* _EXERCISE OBJECTIVE_
With the images omitted, return all of the entries exactly as they stand.

___ AVAILABLE DATA

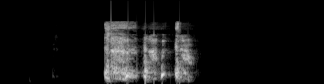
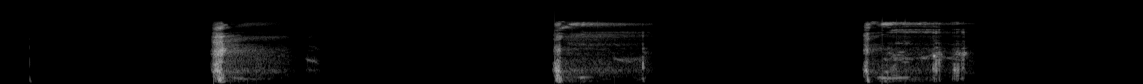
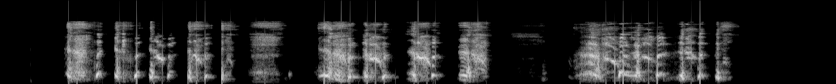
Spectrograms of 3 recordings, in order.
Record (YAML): cough_length: 3.2 s
cough_amplitude: 28681
cough_signal_mean_std_ratio: 0.36
exhalation_length: 11.4 s
exhalation_amplitude: 13251
exhalation_signal_mean_std_ratio: 0.25
three_cough_length: 8.4 s
three_cough_amplitude: 30014
three_cough_signal_mean_std_ratio: 0.53
survey_phase: beta (2021-08-13 to 2022-03-07)
age: 45-64
gender: Female
wearing_mask: 'No'
symptom_cough_any: true
symptom_runny_or_blocked_nose: true
symptom_shortness_of_breath: true
symptom_fatigue: true
symptom_fever_high_temperature: true
symptom_headache: true
symptom_other: true
symptom_onset: 4 days
smoker_status: Never smoked
respiratory_condition_asthma: true
respiratory_condition_other: false
recruitment_source: Test and Trace
submission_delay: 2 days
covid_test_result: Positive
covid_test_method: ePCR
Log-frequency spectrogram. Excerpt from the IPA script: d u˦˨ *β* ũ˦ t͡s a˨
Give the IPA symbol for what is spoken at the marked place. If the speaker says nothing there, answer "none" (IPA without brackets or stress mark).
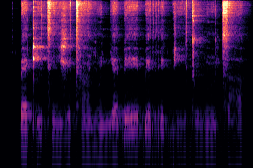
β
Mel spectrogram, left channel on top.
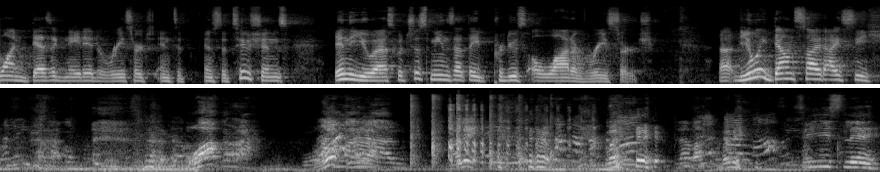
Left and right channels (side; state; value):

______

* _TASK RESPONSE_
Spectrograms of 3 recordings, in order.
Record (YAML): cough_length: 3.2 s
cough_amplitude: 28681
cough_signal_mean_std_ratio: 0.36
exhalation_length: 11.4 s
exhalation_amplitude: 13251
exhalation_signal_mean_std_ratio: 0.25
three_cough_length: 8.4 s
three_cough_amplitude: 30014
three_cough_signal_mean_std_ratio: 0.53
survey_phase: beta (2021-08-13 to 2022-03-07)
age: 45-64
gender: Female
wearing_mask: 'No'
symptom_cough_any: true
symptom_runny_or_blocked_nose: true
symptom_shortness_of_breath: true
symptom_fatigue: true
symptom_fever_high_temperature: true
symptom_headache: true
symptom_other: true
symptom_onset: 4 days
smoker_status: Never smoked
respiratory_condition_asthma: true
respiratory_condition_other: false
recruitment_source: Test and Trace
submission_delay: 2 days
covid_test_result: Positive
covid_test_method: ePCR
Log-frequency spectrogram. Excerpt from the IPA script: d u˦˨ *β* ũ˦ t͡s a˨
Give the IPA symbol for what is spoken at the marked place. If the speaker says nothing there, answer "none" (IPA without brackets or stress mark).
β
Mel spectrogram, left channel on top.
Left and right channels (side; state; value):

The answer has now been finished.